Companies’ period leaves excuses employers from fostering workplace inclusivity
For as far as history goes back, once a month like clock work, women have gotten their periods. This fact shouldn’t be alarming to any educated adult, yet it’s a topic that’s constantly avoided due to the social stigma placed upon it. In many scenarios in the workplace, women must suppress their concerns about an integral biological function they deal with monthly, simply because they feel it’s socially unacceptable or embarrassing to voice them.
But when women face discomfort or pain at work, should companies give them time off—with no assurance that the manager will still act fairly towards them—or ensure that management is sensitive to women’s issues when allowing time off?
Some companies like Coexist, a company from the United Kingdom, and Nike have implemented period leave policies that would allow female employees to take time off when suffering from menstrual pain.
While these policies might be well-intentioned, they may also create more problems for women in the workplace by focusing on what separates women and men. A period leave undermines a woman’s ability to be seen as an effective part of the office, gives an excuse for sexist managers to not hire women. Women have fought for equality in the workplace for so long, and in this situation a paid period leave could hinder the career growth of women.

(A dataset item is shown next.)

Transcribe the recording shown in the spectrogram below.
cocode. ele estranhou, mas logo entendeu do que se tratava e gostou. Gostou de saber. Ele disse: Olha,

Instead of dismissing it altogether or implementing misguided policies, companies should require managers to take in-house training on women’s issues in the workplace, which would open up discourse about this uncomfortable dynamic women can face when they’re on their period at work.

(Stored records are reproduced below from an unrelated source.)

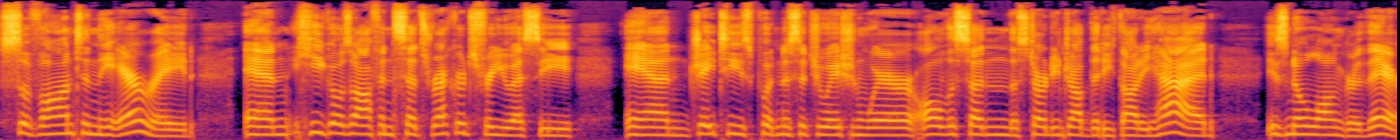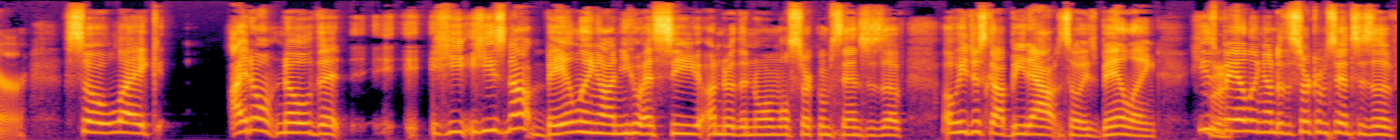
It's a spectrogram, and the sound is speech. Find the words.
savant in the air raid. And he goes off and sets records for USC. And JT's put in a situation where all of a sudden the starting job that he thought he had is no longer there. So, like, I don't know that he he's not bailing on USC under the normal circumstances of oh he just got beat out and so he's bailing. He's Right. bailing under the circumstances of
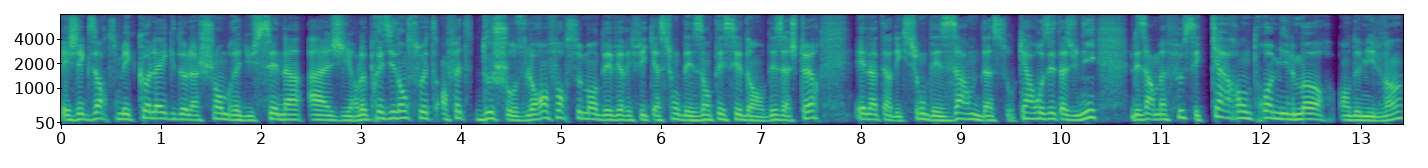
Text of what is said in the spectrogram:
Et j'exhorte mes collègues de la Chambre et du Sénat à agir. Le président souhaite en fait deux choses. Le renforcement des vérifications des antécédents des acheteurs et l'interdiction des armes d'assaut. Car aux États-Unis, les armes à feu, c'est 43 000 morts en 2020.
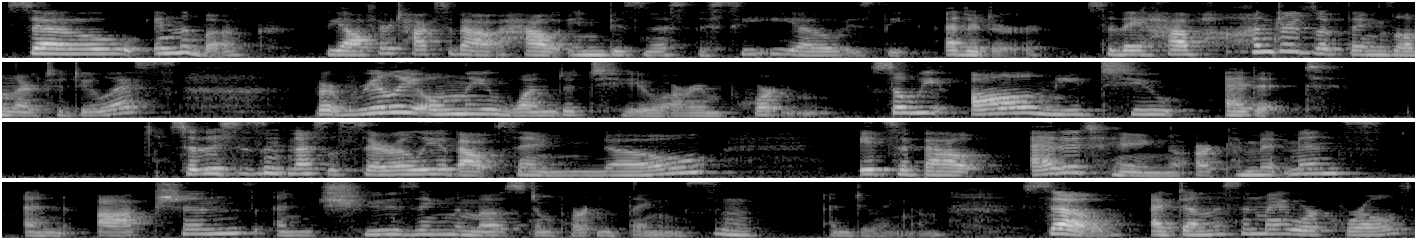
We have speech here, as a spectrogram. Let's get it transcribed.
So, in the book, the author talks about how in business the CEO is the editor. So, they have hundreds of things on their to do lists, but really only one to two are important. So, we all need to edit. So, this isn't necessarily about saying no, it's about editing our commitments and options and choosing the most important things and doing them. So, I've done this in my work world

This type of training would make managers aware of the variety of side effects (including cramps, nausea and vomiting) that can affect women, which will likely make them more accepting of the idea that women might take a sick day for their period. We don’t necessarily need policy changes around time-off, but women definitely need the stigma removed.
While this type of approach might require a larger time investment than imposing a new time-off rule on managers in a company, it’s desperately needed. By creating discourse on a topic that managers might be uncomfortable with, companies can slowly break down the stigma surrounding women’s issues. And when that happens, the benefits for women in the workplace won’t end with taking a sick day for your period cramps.

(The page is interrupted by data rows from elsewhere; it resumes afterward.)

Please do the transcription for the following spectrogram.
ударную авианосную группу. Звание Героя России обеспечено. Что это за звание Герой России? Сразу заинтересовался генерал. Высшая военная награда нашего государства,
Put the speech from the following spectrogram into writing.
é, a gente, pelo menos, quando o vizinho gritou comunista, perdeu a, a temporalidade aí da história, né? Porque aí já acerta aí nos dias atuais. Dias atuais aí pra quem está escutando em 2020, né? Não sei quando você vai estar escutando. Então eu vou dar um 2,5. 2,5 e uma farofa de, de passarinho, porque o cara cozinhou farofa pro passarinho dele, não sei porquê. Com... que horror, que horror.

As much as every women would want to humbly accept such a just policy that recognizes the hindrances that can come from a natural occurrence in the female body, let’s say “no thank you.” Instead, we should build a workforce that focuses on the equality of men and women and the brilliance that women can bring to the workforce. Instead, let’s take the time to talk about why such a policy was needed in the first place.